Romantic and contradictory road for Westerners in India

Scene from Romantic Road

Romantic Road
Directed by Oliver McGarvey
Showing nationally as part of the 

In 2011, retired British lawyer Rupert Grey and his wife Jan set off on a driving tour of India — in a 1936 Rolls Royce that he had inherited from his father. Filmmaker Oliver McGarvey tagged along for the six-month journey across mountains, deserts, through civil war zones and bureaucratic snafus.

After a torturous, years-long crowd-funded production effort Romantic Road is the result.

The Greys had back-packed across India in the glory days of the 1960s hippie trail, smoking hashish and camping in out of the way places. Rupert Grey then made a pile of money in the British legal system while settling into a slightly eccentric existence in a picturesque English village.

Now aging, the Greys were reliving the high times, while travelling to a civil rights-themed photography conference in Bangladesh.

The film is charming and revealing about many things.  India’s beauty, political contradictions and violent internal struggles are all on show.

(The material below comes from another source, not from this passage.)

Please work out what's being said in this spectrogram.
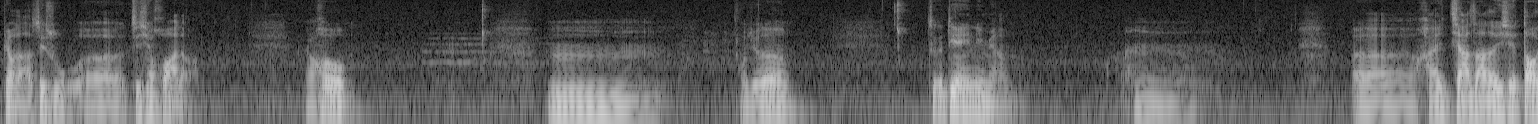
表达这束呃这些话的。然后，嗯，我觉得。这个电影里面，嗯，呃，还夹杂着一些导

Importantly, the filmmaker doesn’t hold back from exposing the privilege involved in a well-heeled English couple — even of left-leaning liberal persuasion — motoring through a nation that the British ruthlessly pillaged. Their Rolls Royce symbolises the Raj; it runs on contradictions as much as petrol.